**Required work**
The material below contains a line with "Which side of" and a line with "Source text: Bilbok". Copy exactly those two lines and all lines between them.

**Data under study**
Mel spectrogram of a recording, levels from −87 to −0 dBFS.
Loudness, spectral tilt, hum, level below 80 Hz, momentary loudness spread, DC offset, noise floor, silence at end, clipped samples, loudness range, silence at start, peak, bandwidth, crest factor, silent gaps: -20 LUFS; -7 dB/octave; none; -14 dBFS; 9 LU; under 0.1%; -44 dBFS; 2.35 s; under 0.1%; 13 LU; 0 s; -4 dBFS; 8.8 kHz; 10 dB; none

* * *

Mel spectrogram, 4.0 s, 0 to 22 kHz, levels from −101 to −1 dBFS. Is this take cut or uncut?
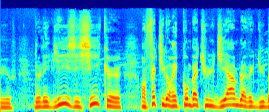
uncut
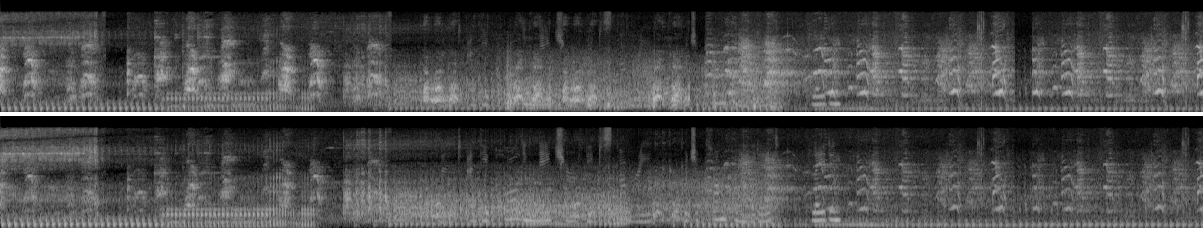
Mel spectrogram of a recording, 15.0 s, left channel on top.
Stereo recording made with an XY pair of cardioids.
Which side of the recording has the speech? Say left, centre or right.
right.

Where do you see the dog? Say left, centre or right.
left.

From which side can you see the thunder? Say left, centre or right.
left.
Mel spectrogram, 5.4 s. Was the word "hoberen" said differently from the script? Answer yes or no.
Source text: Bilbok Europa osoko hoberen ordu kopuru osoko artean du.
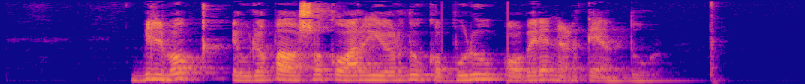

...

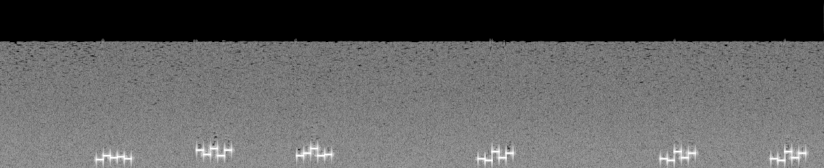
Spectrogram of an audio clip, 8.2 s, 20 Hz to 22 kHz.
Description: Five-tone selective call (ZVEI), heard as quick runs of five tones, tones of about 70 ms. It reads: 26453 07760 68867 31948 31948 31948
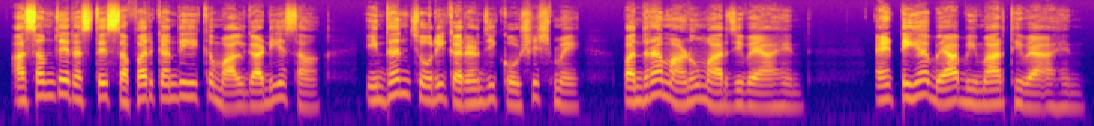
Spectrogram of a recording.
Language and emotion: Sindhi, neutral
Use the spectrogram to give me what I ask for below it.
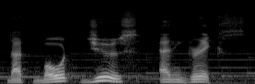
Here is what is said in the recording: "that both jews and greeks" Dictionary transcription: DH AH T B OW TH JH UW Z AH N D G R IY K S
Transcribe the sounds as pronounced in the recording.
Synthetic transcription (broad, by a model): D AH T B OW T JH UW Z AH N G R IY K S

**Exercise answer**
Which side of the recording has the speech? Say left, centre or right.
right.

Where do you see the dog? Say left, centre or right.
left.

From which side can you see the thunder? Say left, centre or right.
left.
Mel spectrogram, 5.4 s. Was the word "hoberen" said differently from the script? Answer yes or no.
Source text: Bilbok Europa osoko hoberen ordu kopuru osoko artean du.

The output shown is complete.